In 1901, W.B. Yeats privately published a pamphlet titled Is the Order of R. R. & A. C. to Remain a Magical Order? After the Isis-Urania temple claimed its independence, there were even more disputes, leading to Yeats resigning. A committee of three was to temporarily govern, which included P.W. Bullock, M.W. Blackden and J. W. Brodie-Innes. After a short time, Bullock resigned, and Dr. Robert Felkin took his place.
In 1903, A.E. Waite and Blackden joined forces to retain the name Isis-Urania, while Felkin and other London members formed the Stella Matutina. Yeats remained in the Stella Matutina until 1921, while Brodie-Innes continued his Amen-Ra membership in Edinburgh.

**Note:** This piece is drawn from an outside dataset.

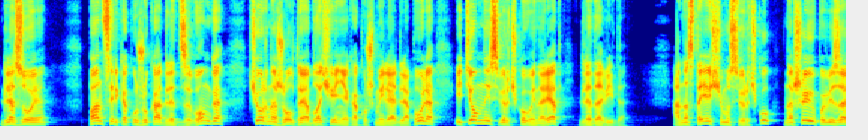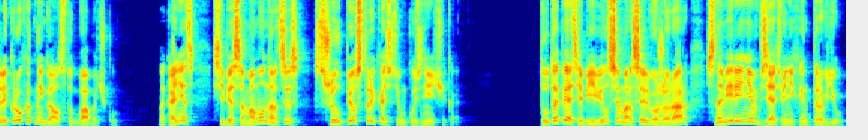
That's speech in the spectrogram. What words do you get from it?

Once Mathers realised that reconciliation was impossible, he made efforts to reestablish himself in London. The Bradford and Weston-super-Mare temples remained loyal to him, but their numbers were few. He then appointed Edward Berridge as his representative. According to Francis King, historical evidence shows that there were "twenty three members of a flourishing Second Order under Berridge-Mathers in 1913."

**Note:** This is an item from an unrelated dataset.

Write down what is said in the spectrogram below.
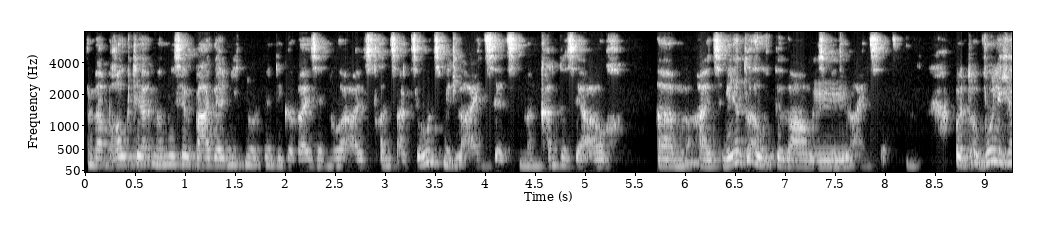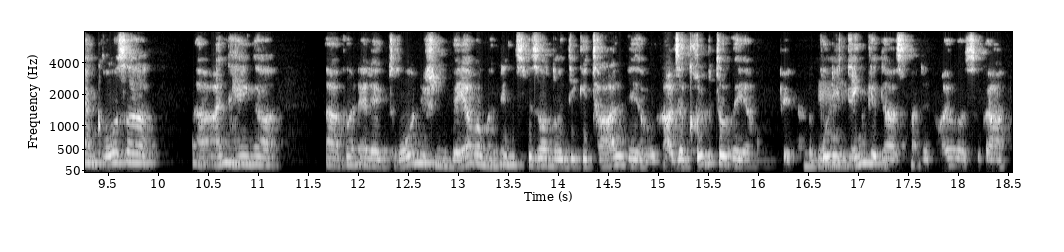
man braucht ja, man muss ja Bargeld nicht notwendigerweise nur als Transaktionsmittel einsetzen. Man kann das ja auch ähm, als Wertaufbewahrungsmittel mhm. einsetzen. Und obwohl ich ein großer äh, Anhänger äh, von elektronischen Währungen, insbesondere Digitalwährungen, also Kryptowährungen bin, und obwohl mhm. ich denke, dass man den Euro sogar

J.W. Brodie-Innes continued leading the Amen-Ra temple, deciding that the revolt was unjustified. By 1908, Mathers and Brodie-Innes were in complete accord. According to sources that differ regarding the actual date, sometime between 1901 and 1913 Mathers renamed the branch of the Golden Dawn remaining loyal to his leadership to Alpha et Omega. Brodie-Innes assumed command of the English and Scottish temples, while Mathers concentrated on building up his Ahathoor temple and extending his American connections.

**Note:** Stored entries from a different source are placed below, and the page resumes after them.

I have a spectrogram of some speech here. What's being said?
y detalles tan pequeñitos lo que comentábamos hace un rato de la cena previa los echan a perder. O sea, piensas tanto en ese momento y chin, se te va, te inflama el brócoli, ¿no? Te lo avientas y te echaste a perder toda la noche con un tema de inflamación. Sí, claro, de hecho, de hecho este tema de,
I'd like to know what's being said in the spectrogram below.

According to occultist Israel Regardie, the Golden Dawn had spread to the United States of America before 1900 and a Thoth-Hermes temple had been founded in Chicago. By the beginning of the First World War in 1914, Mathers had established two to three American temples.
Decline and closure
Most temples of the Alpha et Omega and Stella Matutina closed or went into abeyance by the end of the 1930s, with the exceptions of two Stella Matutina temples: Hermes Temple in Bristol, which operated sporadically until 1970, and the Smaragdum Thallasses Temple (commonly referred to as Whare Ra) in Havelock North, New Zealand, which operated regularly until its closure in 1978.
While no temples in the original chartered lineage of the Golden Dawn survived past the 1970s, several organizations have since revived its teachings and rituals. Among these, perhaps the most notable calls itself "The Hermetic Order of the Golden Dawn, Inc."
According to founder Chic Cicero, in 1977 he rented a house in Columbus, Georgia for sole use as a Golden Dawn temple, he and his wife established an autonomous Golden Dawn temple there, built a Neophyte Hall and Vault of the Adepti, and called the resulting temple Isis-Urania, "after the original London temple of Mathers, Westcott and Woodman."
In June 1982, Israel Regardie traveled to the Isis-Urania temple to take on the offices of Initiating Hierophant and Chief Adept in the temple's Vault of the Adepti. During the visit, Regardie initiated two people into the Adeptus Minor grade and a third into the Neophyte grade. During this time, Regardie also consecrated the Ciceros' Vault of the Adepti and established the Second Order.
In 1988, The Hermetic Order of the Golden Dawn, Inc. was incorporated in the State of Florida, with Chic Cicero listed as its registered agent and President. The corporation has been granted 501(c) tax exempt status by the United States Internal Revenue Service, and was granted a trademark over the Golden Dawn name in 1997. It owns and maintains a website as well as a free online magazine dedicated to the Western Esoteric Tradition. According to the corporation's official website, the corporation promotes the published teachings of the original Hermetic Order of the Golden Dawn for the purpose of "the continued preservation of that body of knowledge known as Hermeticism or the Western Esoteric Tradition."